By Corinne Murdock |
Following a controversial vote against a bill addressing the baby formula shortage, Congressman Andy Biggs (R-AZ-05) claimed that Congress’ plan would exacerbate the crisis. Not only that: Biggs ventured that the legislation, HR7791 or the “Access to Baby Formula Act of 2022,” would put the nation in worse shape amid the burgeoning inflation crisis.
Biggs explained that the bill would only bloat the Federal Drug Administration (FDA) and the Special Supplemental Nutrition Program for Women, Infants, and Children (WIC) at the expense of families. Only families between 100 and 185 percent of the federal poverty income guidelines qualify for WIC.
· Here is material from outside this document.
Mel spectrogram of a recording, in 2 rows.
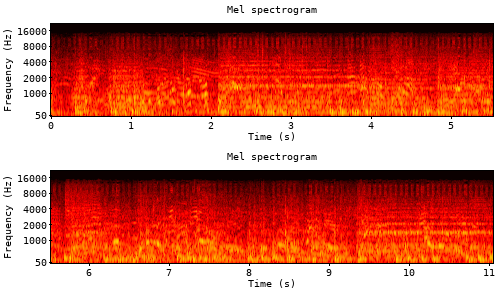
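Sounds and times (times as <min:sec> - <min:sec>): drums and crashing percussion: 0:00.0 - 0:11.0
brass sustained notes: 0:02.1 - 0:06.8.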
“Throwing tens of millions of dollars at the FDA — an agency arguably responsible for facilitating this crisis — is not a viable solution. Empowering the Secretary of the USDA so that they can waive administrative requirements for the WIC program is ineffective and artificial,” wrote Biggs. “This legislation would make baby formula shortages worse for most Americans. It will allow WIC to utilize a far greater portion of the baby formula market, crowding out many hard-working American families. The better solutions are to distribute formula currently in the hands of federal agencies and reduce regulatory barriers that would allow for the expansion of domestic formula production.”
HR7791 was one of two bills considered by Congress to address the baby formula crisis; it was passed Thursday in the Senate following passage in the House on Wednesday. It does not produce more formula, and it doesn’t help all families. Rather, it enables the FDA to scale back on its traditional regulatory powers to fast-track approvals and open up more options within WIC — not families outside the program. It was introduced by Congresswoman Jahana Hayes (D-CT-05) on Tuesday.
The other bill, HR7790 or the “Infant Formula Supplemental Appropriations Act,” passed the House on Wednesday largely along party lines, 231-192, with 12 Republicans joining Democrats to pass the bill. HR7790 would allocate $28 million to the FDA to increase staffing, therefore increasing the speed by which it inspects baby formula prior to being sold, and to commence research on best practices to prevent future shortages.
Congressman Paul Gosar (R-AZ-04) also voted against the HR7790, joined by Lauren Boebert (R-CO-03), Matt Gaetz (R-FL-01), Louie Gohmert (R-TX-01), Chip Roy (R-TX-21), Marjorie Taylor Greene (R-GA-14), Clay Higgins (R-LA-), and Thomas Massie (R-KY-).
The other legislators offered similar rationale for voting against the bill.
Boebert blamed the shortage on the FDA for closing the Abbott plant.
Gaetz noted that the legislation was just another emergency authority to grow government.
“All considered, government-empowered swings to markets typically create more problems than they solve,” wrote Gaetz.
Gohmert proposed a different plan altogether: remove the FDA from the equation entirely. He rebutted claims that the Abbott plant was shut down over contamination concerns, noting that the FDA found no proof to justify their contamination claims and didn’t employ a plan to cover potential shortages once they forced the plant’s shutdown.
“There was no easing of restrictions by the FDA, no reopening plan from the FDA and not even an apparent awareness of the consequences of their actions until there was a critical shortage and American mothers were unable to feed their babies,” wrote Gohmert. “The FDA got us into this mess and they cannot get us out of it.”
President Joe Biden announced earlier this week that he was invoking the Defense Production Act (DPA) and launching a program, Operation Fly Formula, to curb the baby formula shortage. The DPA will require suppliers to prioritize baby formula producers in their distribution above other customers. The program directs the Defense Department to secure baby formula overseas.